When creating a rich cooperative learning task there are some basic principles that should be followed.

  1.  Open ended questions/tasks
  2.  Multiplied abilities/intelligences
  3.  Interdependence and individual responsibility
  4.  Connection with the main concepts of the curriculum
  5.  Connection with the “real life”

When creating such a task the first thing the teacher needs to do is to think about his/her learning goals. What do you want your students to learn or understand? Then you think of the best cooperative structure to reach that goal and at last you create questions or tasks that you think will help the students discuss and understand the content on a deeper level.

You can find some ideas of the Jigsaw method and Complex Instruction here:

Role of the teacher

The role of the teacher is very important in cooperative learning. To have an effective cooperative learning group teachers must know their students well. Grouping of students can be a difficult process and must be decided with care. Teachers must consider the different skills and competences, socio-economical background, personalities, status within the group, and gender when arranging cooperative groups. Much time is devoted to prepare the lesson for cooperative learning. However, teachers fade in the background and become a coach, facilitate, and sometimes a spectator after the lesson i s implemented. For many teachers this is the biggest challenge – to let go and allow students to learn independently and learn by their mistakes. Teachers who set up a good cooperative lesson teach students to teach themselves and each other. Students learn from their peers and become less dependent on the teacher for help.

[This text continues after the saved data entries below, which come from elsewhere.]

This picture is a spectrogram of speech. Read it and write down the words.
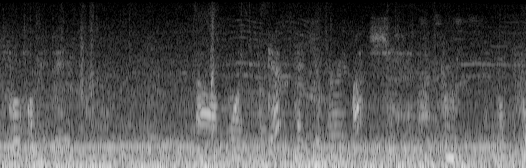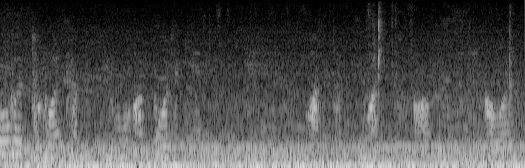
holiday. Um, once again, thank you very much, and I look forward to welcoming you on board again on one of our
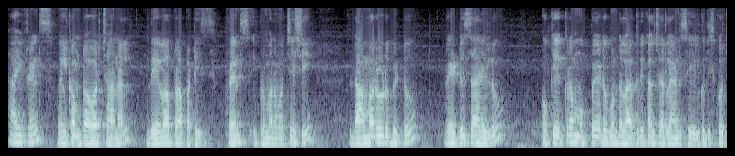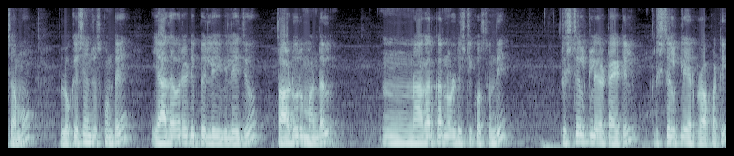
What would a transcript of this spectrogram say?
Hi friends welcome to our channel Deva properties friends ఇప్పుడు మనం వచ్చేసి డామర్ రోడ్ బిట్టు రెడ్డి సాయిలు ఒక ఎకరం ముప్పై ఏడు గుంటల అగ్రికల్చర్ ల్యాండ్ సేల్కు తీసుకొచ్చాము. లొకేషన్ చూసుకుంటే యాదవరెడ్డిపల్లి విలేజ్ తాడూరు మండల్ నాగర్ కర్నూలు డిస్టిక్ వస్తుంది. Crystal clear title crystal clear property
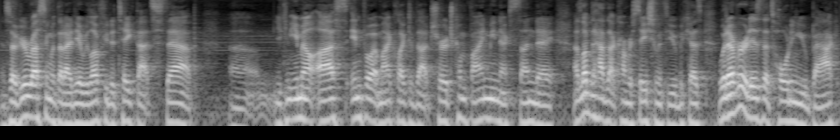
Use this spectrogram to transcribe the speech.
And so, if you're wrestling with that idea, we'd love for you to take that step. Um, you can email us, info at mycollective.church. Come find me next Sunday. I'd love to have that conversation with you because whatever it is that's holding you back,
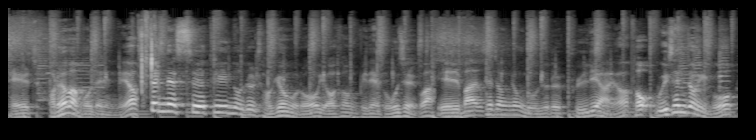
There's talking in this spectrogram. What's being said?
제일 저렴한 모델인데요. 스테인레스 트윈 노즐 적용으로 여성 비데 노즐과 일반 세정용 노즐을 분리하여 더 위생적이고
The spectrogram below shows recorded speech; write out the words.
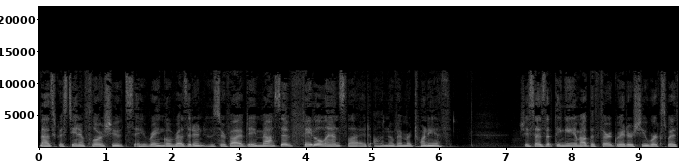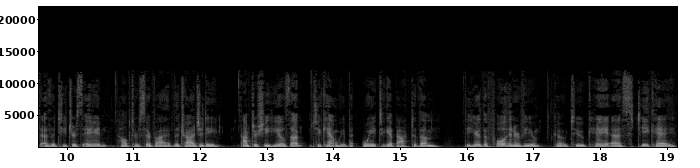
That's Christina Florschutz, a Wrangell resident who survived a massive fatal landslide on November 20th. She says that thinking about the third graders she works with as a teacher's aide helped her survive the tragedy. After she heals up, she can't wait, wait to get back to them. To hear the full interview, go to kstk.org.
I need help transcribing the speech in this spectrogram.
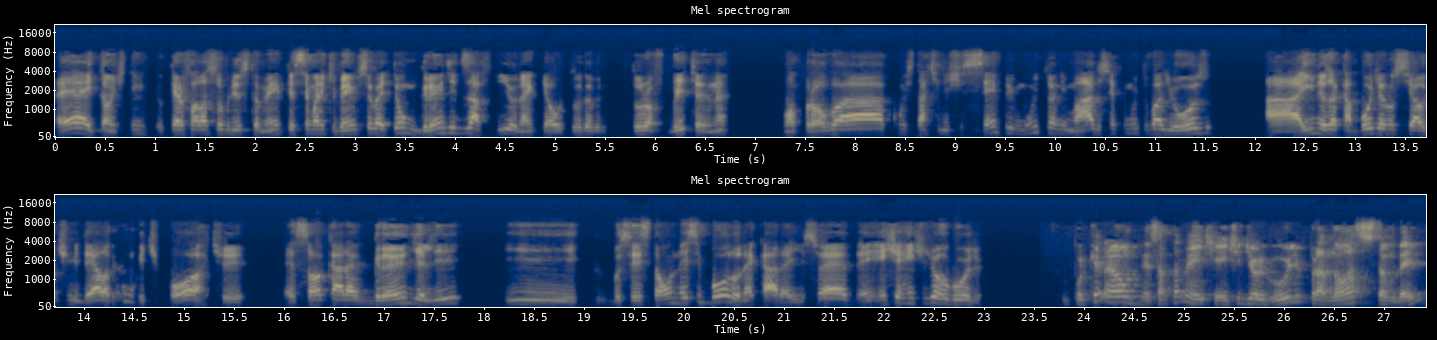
É, então, a gente tem, eu quero falar sobre isso também, porque semana que vem você vai ter um grande desafio, né? Que é o Tour, da, Tour of Britain, né? Uma prova com start list sempre muito animado, sempre muito valioso. A Ineos acabou de anunciar o time dela com o Hitport, é só cara grande ali e vocês estão nesse bolo, né, cara? Isso é enche a gente de orgulho. Por que não? Exatamente, enche de orgulho para nós também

Preparing our students for the labour market and training the skills and competences that the labour market wants and needs in their employees in the 21st century, does not happen by using traditional teaching methods. They were good for their purpose in the times of a very different labour marked but today they create a gap between learning process and the needs of business.

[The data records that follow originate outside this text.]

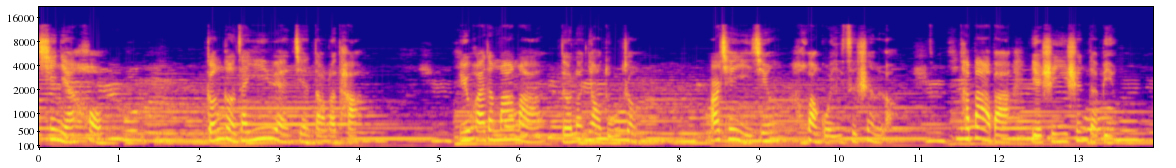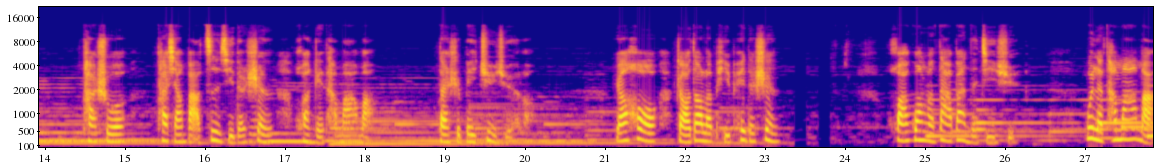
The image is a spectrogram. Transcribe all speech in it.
七年后，耿耿在医院见到了他。余淮的妈妈得了尿毒症，而且已经换过一次肾了。他爸爸也是一身的病，他说他想把自己的肾换给他妈妈，但是被拒绝了。然后找到了匹配的肾，花光了大半的积蓄。为了他妈妈，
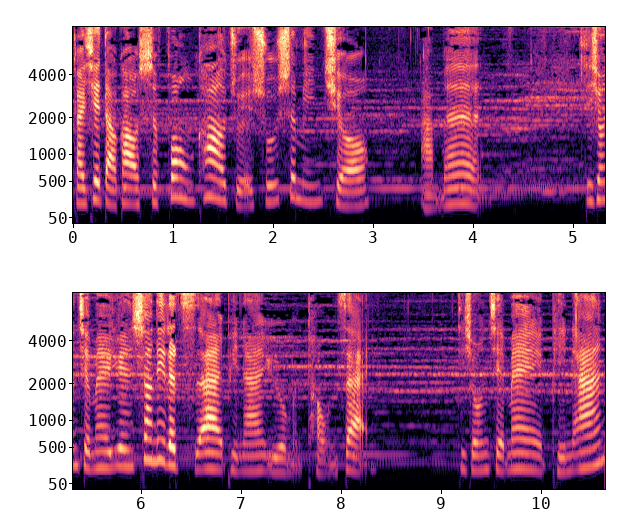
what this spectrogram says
感谢祷告是奉靠主耶稣圣名求，阿门。弟兄姐妹，愿上帝的慈爱平安与我们同在。弟兄姐妹平安。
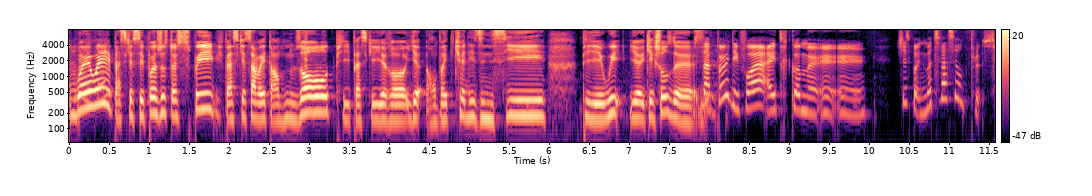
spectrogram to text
On. Ouais, ouais, parce que c'est pas juste un souper, puis parce que ça va être entre nous autres, puis parce qu'il y aura, y a- on va être que des initiés, puis oui, il y a quelque chose de, Ça peut, des fois, être comme un, un- un- je sais pas, une motivation de plus.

This calls for changes. Teachers need to change the way they teach and students need to change the way they learn. Cooperative learning has shown to be the best possible method to meet these needs of the 21st century labour market. In conclusion, Cooperative learning is a very broad concept and teachers need to be well trained in order to generate cooperation between themselves with other teachers and have the support from the school or college management to make new paths in teaching and assessment. Thus, the most important steps would be: attitude of the teachers for change, good practical training for teachers, time to get around and prepare the changes, time to cooperate with other teachers, flexibility and support from the school / college management and suitable environments to facilitate the forms of learner activity that cooperative learning entails. Assessment policies need to move in conjunction with these changes so it is vital that National Agencies such as Examining and Awarding Bodies, Inspection regimes and teacher training have an understanding of the methodologies of cooperative learning and its products and learner processes. This would include consideration of support systems such as platforms to store and submit electronic and physical learning outcome evidence which is more complex than simple written or electronic text.

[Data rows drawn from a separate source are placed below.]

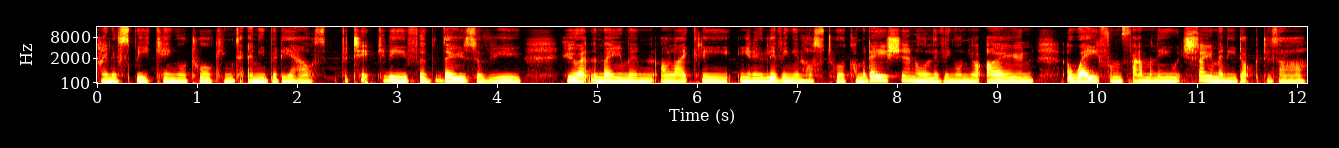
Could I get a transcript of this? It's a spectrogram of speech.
kind of speaking or talking to anybody else, particularly for those of you who at the moment are likely, you know, living in hospital accommodation or living on your own, away from family, which so many doctors are,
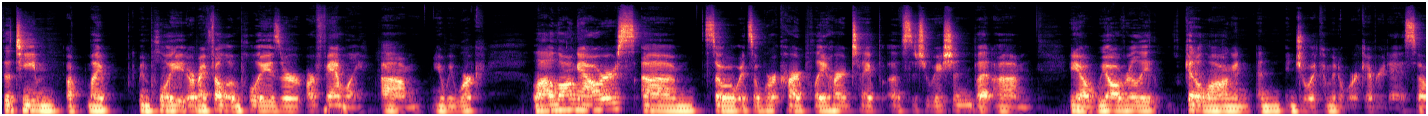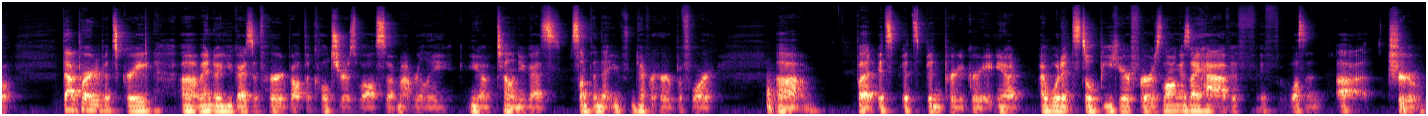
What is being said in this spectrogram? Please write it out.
the team. Uh, my employee or my fellow employees are our family. Um, you know, we work a lot of long hours, um, so it's a work hard, play hard type of situation. But um, you know, we all really get along and, and enjoy coming to work every day. So that part of it's great. Um, I know you guys have heard about the culture as well, so I'm not really, you know, telling you guys something that you've never heard before. Um, but it's it's been pretty great. You know, I, I, wouldn't still be here for as long as I have if if it wasn't uh, true.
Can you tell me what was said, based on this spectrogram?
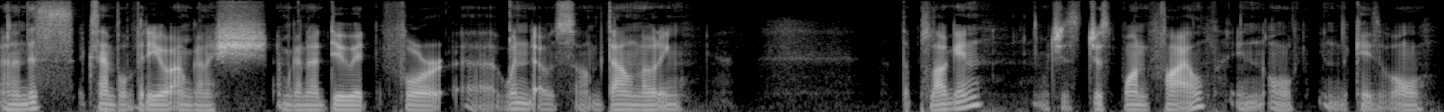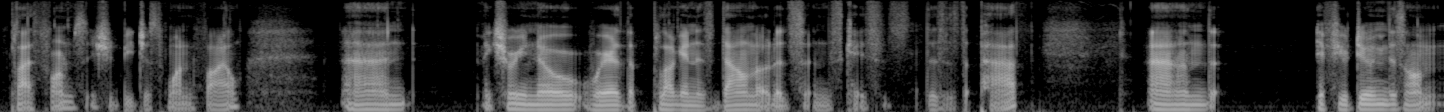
And in this example video, I'm gonna I'm gonna do it for uh, Windows. So I'm downloading the plugin, which is just one file in all in the case of all platforms. It should be just one file, and make sure you know where the plugin is downloaded. So in this case, this is the path. And if you're doing this on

As discussed above, a variety of different things need to be considered when developing a cooperative learning lesson/tasks (student group, time, subject, aims, age of the students etc.). That’s why it’s not wise or even possible to create fixed lesson plans for cooperative learning. Each teacher needs to know how to prepare and plan his/her lessons and create their tasks. This guide is simply an awareness tool about the important steps to take when starting this journey towards cooperative learning in Vocational education.

11. January 2015
Gudrún Pétursdóttir, Sociologist and Teacher Trainer
InterCultural Iceland